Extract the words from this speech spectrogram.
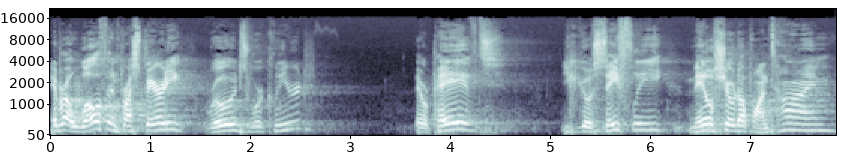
It brought wealth and prosperity. Roads were cleared, they were paved. You could go safely. Mail showed up on time.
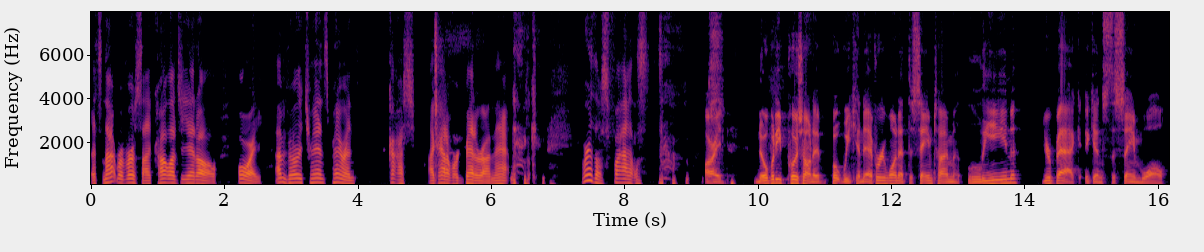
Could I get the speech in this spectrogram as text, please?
It's not reverse psychology at all. Boy, I'm very transparent. Gosh, I gotta work better on that. Where are those files? All right. Nobody push on it, but we can everyone at the same time lean your back against the same wall.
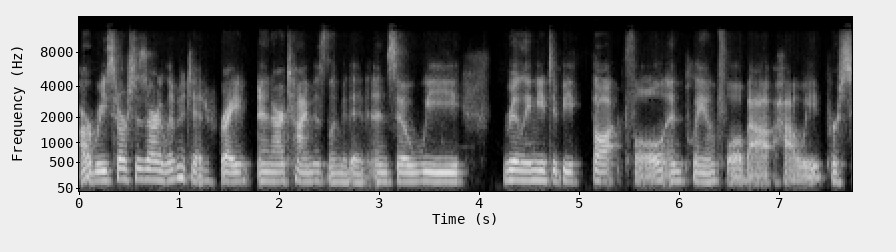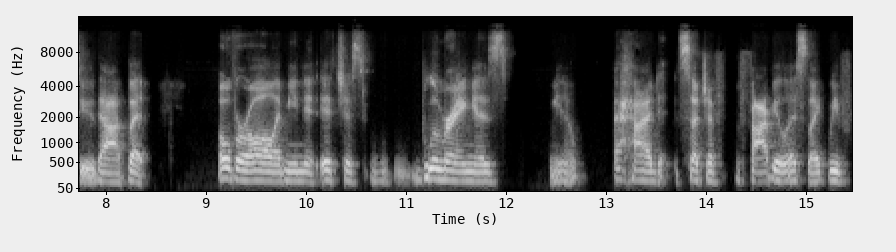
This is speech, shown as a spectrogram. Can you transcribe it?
our resources are limited, right? And our time is limited. And so we really need to be thoughtful and planful about how we pursue that. But overall, I mean, it, it's just Bloomerang is, you know, had such a fabulous, like we've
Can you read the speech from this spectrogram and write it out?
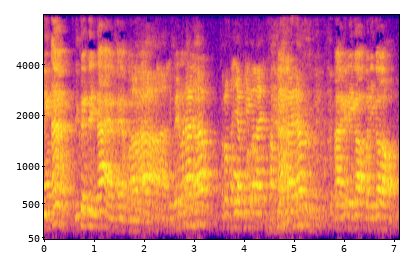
อีกอะหรือเคยติดได้อะใครอยาก 머리가 머리가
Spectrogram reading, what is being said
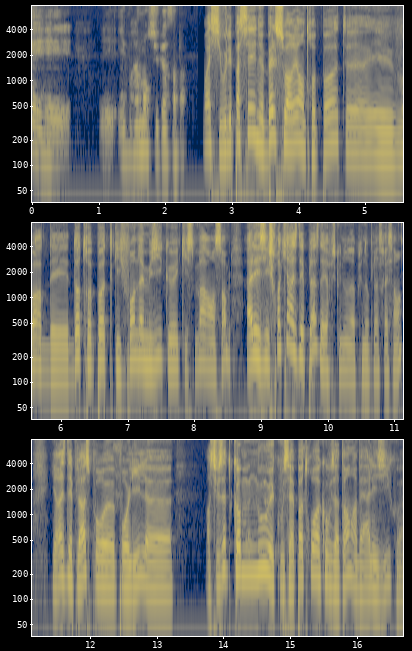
et, vraiment super sympa. Ouais, si vous voulez passer une belle soirée entre potes euh, et voir d'autres potes qui font de la musique eux, et qui se marrent ensemble, allez-y. Je crois qu'il reste des places d'ailleurs, parce que nous on a pris nos places récemment. Il reste des places pour, pour Lille. Euh, Alors si vous êtes comme nous et que vous savez pas trop à quoi vous attendre, eh ben allez-y quoi,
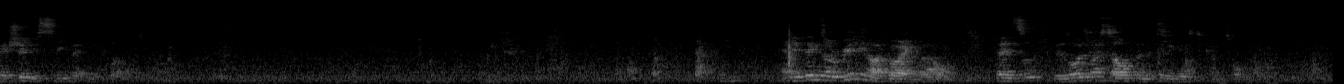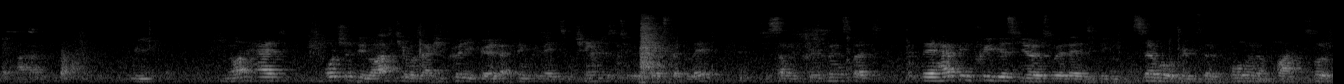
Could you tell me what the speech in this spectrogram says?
Make sure you sleep and eat well as well. And if things are really not going well, there's, there's always myself and the team wants to come talk. Uh, we've not had, fortunately last year was actually pretty good. I think we made some changes to the course that led to some improvements, but there have been previous years where there's been several groups that have fallen apart sort of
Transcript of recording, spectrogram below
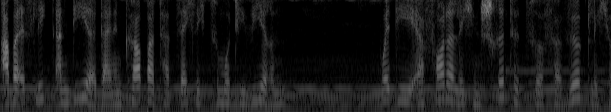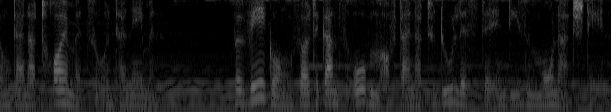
aber es liegt an dir, deinen Körper tatsächlich zu motivieren, die erforderlichen Schritte zur Verwirklichung deiner Träume zu unternehmen. Bewegung sollte ganz oben auf deiner To-Do-Liste in diesem Monat stehen.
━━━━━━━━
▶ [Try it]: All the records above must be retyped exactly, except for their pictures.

▶ [Answer area]:
Extract the words from this speech spectrogram.
It brought wealth and prosperity. Roads were cleared, they were paved. You could go safely. Mail showed up on time.
Could I get the speech in this spectrogram as text, please?
It's not reverse psychology at all. Boy, I'm very transparent. Gosh, I gotta work better on that. Where are those files? All right. Nobody push on it, but we can everyone at the same time lean your back against the same wall.
This is speech, shown as a spectrogram. Can you transcribe it?
our resources are limited, right? And our time is limited. And so we really need to be thoughtful and planful about how we pursue that. But overall, I mean, it, it's just Bloomerang is, you know, had such a fabulous, like we've
Can you read the speech from this spectrogram and write it out?
อีกอะหรือเคยติดได้อะใครอยาก 머리가 머리가
Spectrogram reading, what is being said
et, vraiment super sympa. Ouais, si vous voulez passer une belle soirée entre potes euh, et voir d'autres potes qui font de la musique eux, et qui se marrent ensemble, allez-y. Je crois qu'il reste des places d'ailleurs, parce que nous on a pris nos places récemment. Il reste des places pour, pour Lille. Euh, Alors si vous êtes comme nous et que vous savez pas trop à quoi vous attendre, eh ben allez-y quoi,
Could you tell me what the speech in this spectrogram says?
Make sure you sleep and eat well as well. And if things are really not going well, there's, there's always myself and the team wants to come talk. Uh, we've not had, fortunately last year was actually pretty good. I think we made some changes to the course that led to some improvements, but there have been previous years where there's been several groups that have fallen apart sort of
Transcript of recording, spectrogram below
aber es liegt an dir, deinen Körper tatsächlich zu motivieren, die erforderlichen Schritte zur Verwirklichung deiner Träume zu unternehmen. Bewegung sollte ganz oben auf deiner To-Do-Liste in diesem Monat stehen.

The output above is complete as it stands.